    @user3573647 a supervisor who allows the officer to conduct himself illegally, however, was not doing his or her job. Perhaps there have been prior complaints about this officer, or about officers in general, and the manager doesn't want superiors to learn that complaints are still coming in. Perhaps there's other evidence that the superior officer should have known what was going on. Misconduct can have institutional causes; it is not always the sole fault of a rogue individual. That's why it is safer to complain to internal affairs than to the officer's superior. – phoog Dec 23 '15 at 20:43
12

A policeman in California was recently fired for sexual misconduct that included texting women he arrested. This was the less serious offense; he also forwarded intimate pictures the women had sent to their husbands/boyfriends to his own phone. For that he was himself charged, but managed to avoid prison. And I suspect any officer who would do this would also make a trade like that in return for entry permission.

  • 1
    Although an anecdote, this truly gets to the heart of the matter, and is perhaps the most useful thing on here is this answer. – Fattie Dec 26 '15 at 18:30
  • @DiegoJancic, the telephone number is right there for you thanks to the info of BobJarvis below. Telephone: 312-201-9740. Assuming this story is broadly true: In the first instance, your friend is owed millions. In the second instance, the culpable parties are the supervisors of the minimum wage fool in question - who should be facing prison time. It's That Simple. (Regarding the minimum wage fool in question ... trying to extract sex from a third-world visitor completely in his power ... after jail time he will need, simply, counseling forever.) Assuming this story is true. – Fattie Dec 26 '15 at 18:36
7

Immediately seek legal advice. Call some attorneys in your area.

With luck one of them will take your case and litigate on your behalf.


Note ...

As @BobJarvis points out in his comment below:

"The American Civil Liberties Union (ACLU) might also have some interest in cases such as this, and if they accept it and litigation becomes necessary they would most likely cover the costs as they would be the litigant.
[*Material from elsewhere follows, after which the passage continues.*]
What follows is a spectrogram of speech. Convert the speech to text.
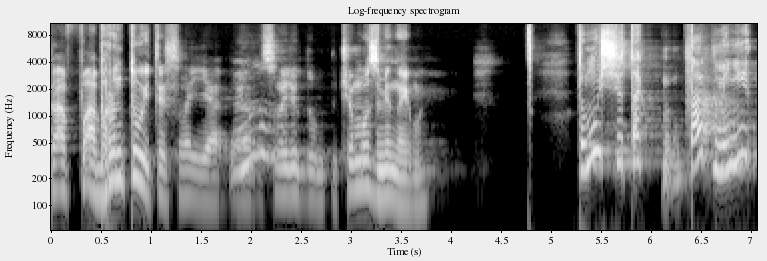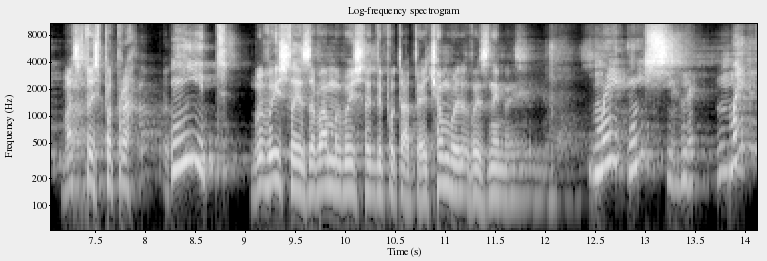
об- обґрунтуйте своє, е, Ну. свою думку. Чому змінили? Тому що так, так мені Вас хтось попрохав? ні. Ви вийшли, і за вами вийшли депутати. А чому ви, ви з ними? Ми ні з чим не ми не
It appears you're in Chicago - their contact info is: ACLU of Illinois 180 N. Michigan Ave., Suite 2300 Chicago, IL 60601 Telephone: 312-201-9740. I suggest contacting them."
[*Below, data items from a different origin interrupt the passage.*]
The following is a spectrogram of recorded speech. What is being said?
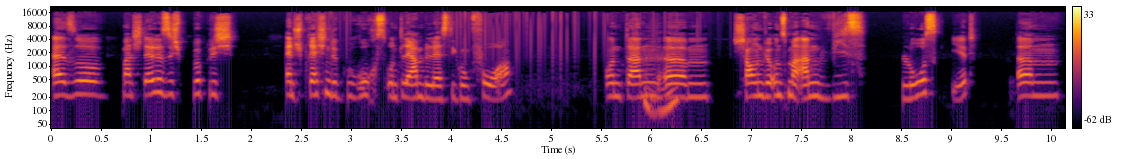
Also man stelle sich wirklich entsprechende Geruchs- und Lärmbelästigung vor. Und dann Mhm. ähm, schauen wir uns mal an, wie es losgeht. Ähm,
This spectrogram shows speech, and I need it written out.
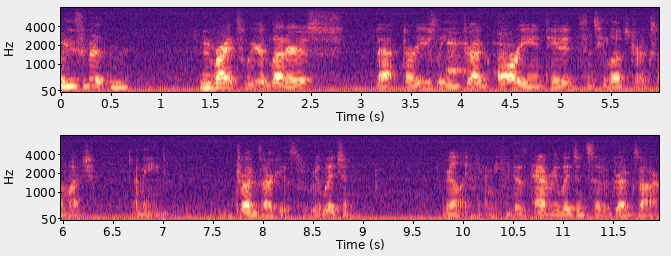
he's written. He writes weird letters that are usually drug orientated since he loves drugs so much. I mean, drugs are his religion, really. I mean, he doesn't have religion, so drugs are.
  • 2
    Whether this is good advice rather depends on the outcome sought by the victim. Also, the US does not have "solicitors." – phoog Dec 24 '15 at 4:08
  • 4
    @phoog Sure we do; they're the people who show up at your door trying to sell you something. – Casey Dec 25 '15 at 17:39
  • 2
    @Casey fair enough, but I would not call them under any circumstances, least of all if I needed legal assistance. – phoog Dec 26 '15 at 4:12
  • 1
    The American Civil Liberties Union (ACLU) might also have some interest in cases such as this, and if they accept it and litigation becomes necessary they would most likely cover the costs as they would be the litigant. It appears you're in Chicago - their contact info is: ACLU of Illinois 180 N. Michigan Ave., Suite 2300 Chicago, IL 60601 Telephone: 312-201-9740. I suggest contacting them. – Bob Jarvis - Reinstate Monica Dec 26 '15 at 15:41
  • 4
    @JoeBlow given the relative vote counts for our answers, you really ought to explain your position in more detail. It is not clear why you hold the position you hold, and a lot of people seem to think the way I do. What would calling a lawyer achieve? What negative outcome is likely to result from reporting the incident to the internal affairs division? What lawyer is likely to give advice that doesn't begin with "report the incident to internal affairs" and what is that advice likely to be? – phoog Dec 26 '15 at 19:05

Not the answer you're looking for? Browse other questions tagged or ask your own question.